** WORKING DATA follows **

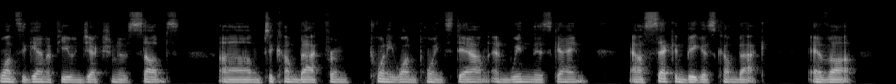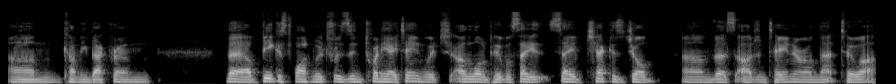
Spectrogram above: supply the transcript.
once again, a few injection of subs um, to come back from 21 points down and win this game. Our second biggest comeback ever, um, coming back from the our biggest one, which was in 2018, which a lot of people say saved Cheika's job um, versus Argentina on that tour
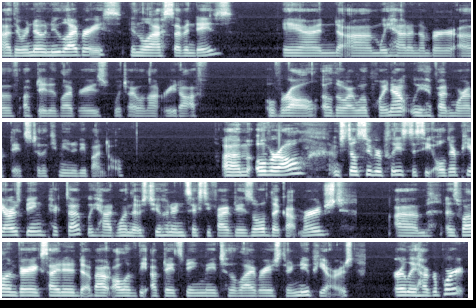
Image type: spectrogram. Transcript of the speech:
Uh, there were no new libraries in the last seven days, and um, we had a number of updated libraries, which I will not read off overall, although I will point out we have had more updates to the community bundle. Um, overall, I'm still super pleased to see older PRs being picked up. We had one that was 265 days old that got merged. Um, as well, I'm very excited about all of the updates being made to the libraries through new PRs. Early hug report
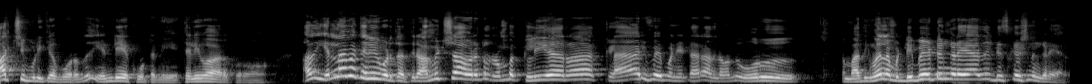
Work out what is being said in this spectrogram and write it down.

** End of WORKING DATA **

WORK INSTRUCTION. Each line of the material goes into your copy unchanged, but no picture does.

RESPONSE AREA.
Spectrogram above: supply the transcript.
once again, a few injection of subs um, to come back from 21 points down and win this game. Our second biggest comeback ever, um, coming back from the our biggest one, which was in 2018, which a lot of people say saved Cheika's job um, versus Argentina on that tour
Image type: spectrogram. Transcript of the speech:
Uh, there were no new libraries in the last seven days, and um, we had a number of updated libraries, which I will not read off overall, although I will point out we have had more updates to the community bundle. Um, overall, I'm still super pleased to see older PRs being picked up. We had one that was 265 days old that got merged. Um, as well, I'm very excited about all of the updates being made to the libraries through new PRs. Early hug report
Work out what is being said in this spectrogram and write it down.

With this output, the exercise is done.